Chapter

Cover Biochemistry

Aerobic Metabolism I: The Citric Acid Cycle  

This chapter discusses modern aerobic organisms that transduce the chemical bond energy of food molecules into the bond energy of adenosine triphosphate (ATP). It examines how aerobic organisms perform this feat where oxygen is used as the terminal acceptor of the electrons extracted from food molecules. The capacity to use oxygen to oxidise nutrients, such as glucose and fatty acids, yields a substantially greater amount of energy than does fermentation. The chapter recounts the accumulation of atmospheric O2 on Earth about 2 billion years ago, when existing organisms were confronted with a serious problem: molecular oxygen forms toxic oxygen ions and peroxides called reactive oxygen species (ROS). ROS react with and damage or destroy biomolecules. Consequently, exposure to O2 acted as a severe selection pressure.
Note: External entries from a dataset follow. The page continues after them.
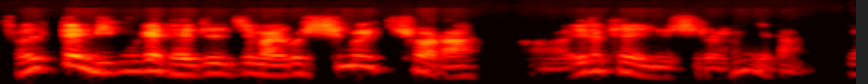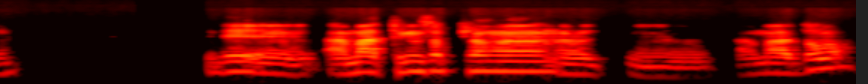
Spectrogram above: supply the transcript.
절대 미국에 대들지 말고 힘을 키워라 어, 이렇게 유시를 합니다. 근데 아마 등소평은 어, 어, 아마도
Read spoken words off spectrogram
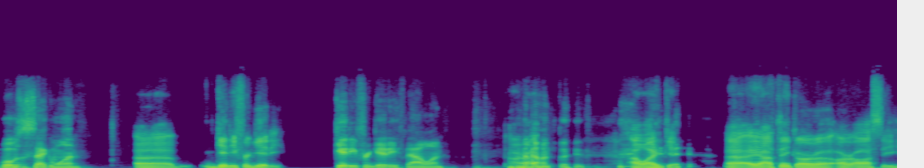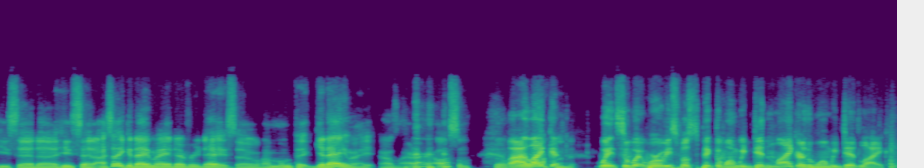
What was the second one? Uh giddy for giddy. Giddy for Giddy. That one. All right. I like it. Uh, yeah, I think our uh, our Aussie he said uh, he said I say good day mate every day, so I'm gonna pick good day mate. I was like, all right, awesome. We'll- I like it. Wait, so wait, were we supposed to pick the one we didn't like or the one we did like?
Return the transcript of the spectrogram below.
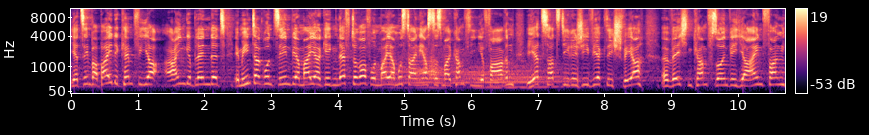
Jetzt sehen wir beide Kämpfe hier eingeblendet. Im Hintergrund sehen wir Meier gegen Lefterov und Meier musste ein erstes Mal Kampflinie fahren. Jetzt hat die Regie wirklich schwer. Äh, welchen Kampf sollen wir hier einfangen?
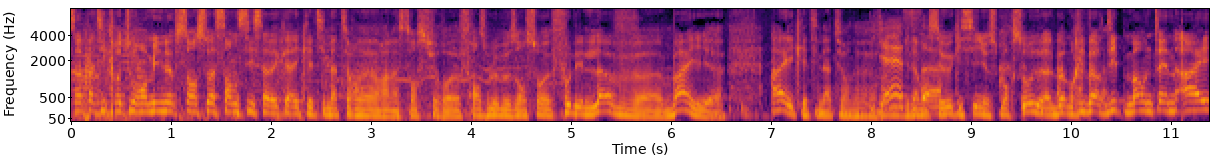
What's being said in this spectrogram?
Sympathique retour en 1966 avec Ike et Tina Turner à l'instant sur euh, France Bleu Besançon. euh, Fall in Love euh, by Ike et Tina Turner. Yes. Évidemment, c'est eux qui signent ce morceau de l'album River Deep Mountain High,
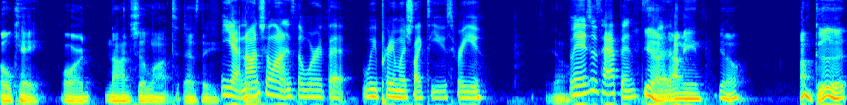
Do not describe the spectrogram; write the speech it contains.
okay, or nonchalant as they, Yeah, nonchalant is the word that we pretty much like to use for you. Yeah. I mean, it just happens. Yeah, but- I mean, you know, I'm good.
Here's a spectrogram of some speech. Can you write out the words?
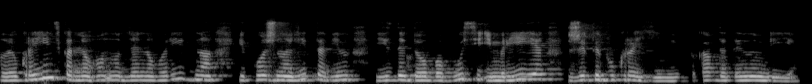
Але українська для нього, ну, для нього рідна, і кожне літо він їздить до бабусі і мріє жити в Україні. Така в дитини мрія.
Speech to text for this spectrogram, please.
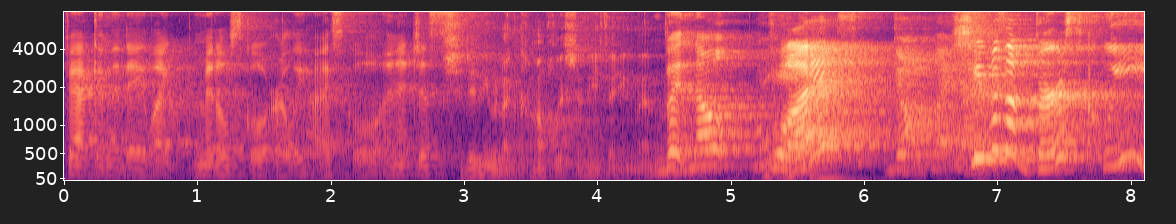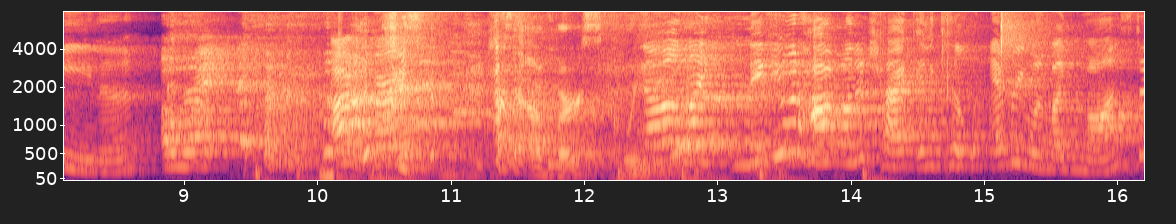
back in the day, like middle school, early high school, and it just. She didn't even accomplish anything then. But no, what? Don't play. She was a verse queen. Oh right. A verse. She's a verse queen. No, like Nicki would hop on a track and kill everyone, like Monster.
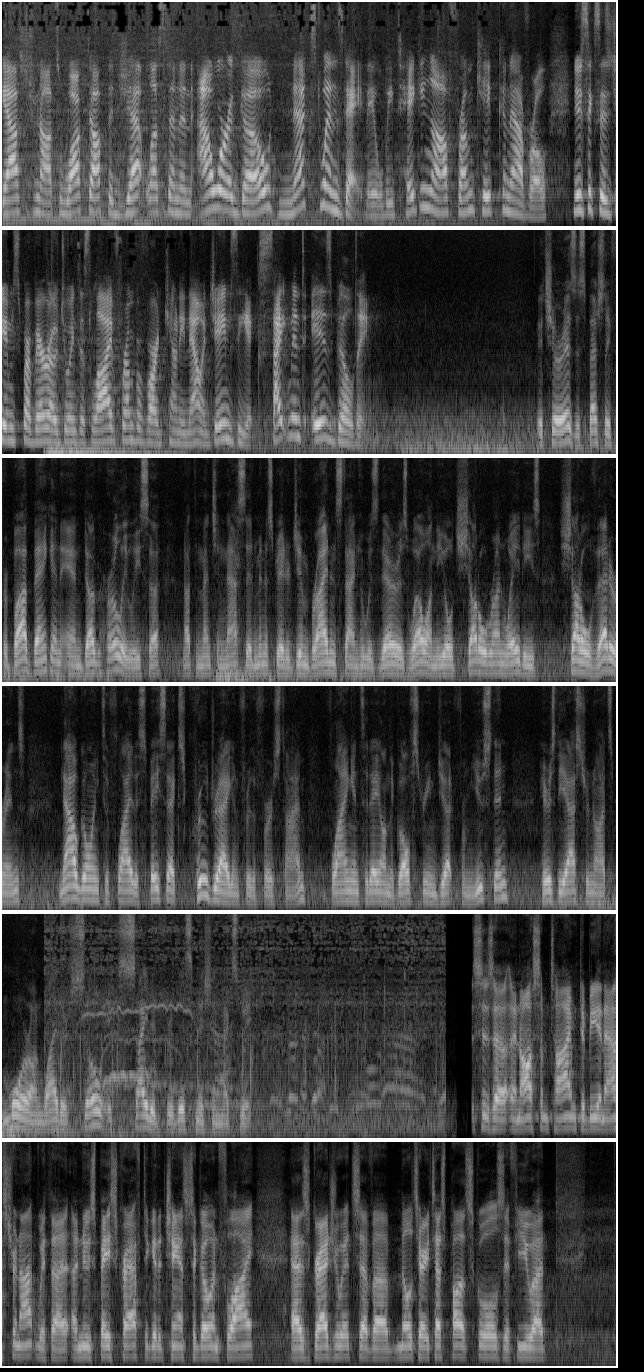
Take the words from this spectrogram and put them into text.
The astronauts walked off the jet less than an hour ago. Next Wednesday, they will be taking off from Cape Canaveral. News 6's James Sparvero joins us live from Brevard County now. And James, the excitement is building. It sure is, especially for Bob Behnken and Doug Hurley, Lisa. Not to mention NASA Administrator Jim Bridenstine, who was there as well on the old shuttle runway. These shuttle veterans now going to fly the SpaceX Crew Dragon for the first time, flying in today on the Gulfstream jet from Houston. Here's the astronauts more on why they're so excited for this mission next week. This is a, an awesome time to be an astronaut with a, a, new spacecraft to get a chance to go and fly. As graduates of uh, military test pilot schools, if you uh,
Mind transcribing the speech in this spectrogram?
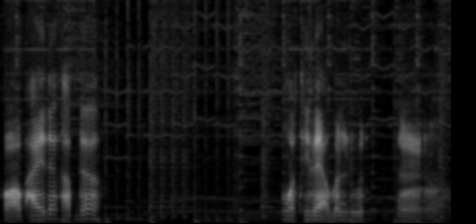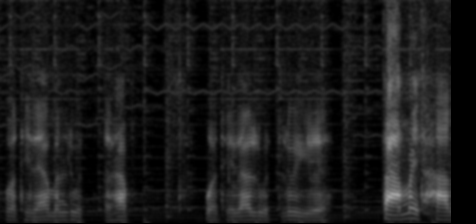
ขออภัยด้วยครับเด้อ งวดที่แล้วมันหลุดเอองวดที่แล้วมันหลุดนะครับงวดที่แล้วหลุดลุยเลย ตามไม่ทัน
Chapter

Cover The Biochemical Basis of Sports Performance

The sprinter  

This chapter examines anaerobic metabolism. The sprinter has to sustain a very high-power output over a relatively short period of time. As the intramuscular supply of adenosine triphosphate (ATP) is sufficient to last only about two seconds, there is a pressing need to resynthesize ATP extremely quickly, and this is achieved by the breakdown of intramuscular stores of phosphocreatine and the rapid activation of glycolysis. Both of these processes occur without the utilization of oxygen; that is, they are anaerobic means of regenerating ATP. However, sprinting is not entirely anaerobic. There is a contribution of carbohydrate oxidation to ATP resynthesis during sprinting that increases as the duration and distance of the sprint increases. The chapter then describes the concept of the cellular energy charge and explains why there is a loss of adenine nucleotides during very high-intensity exercise.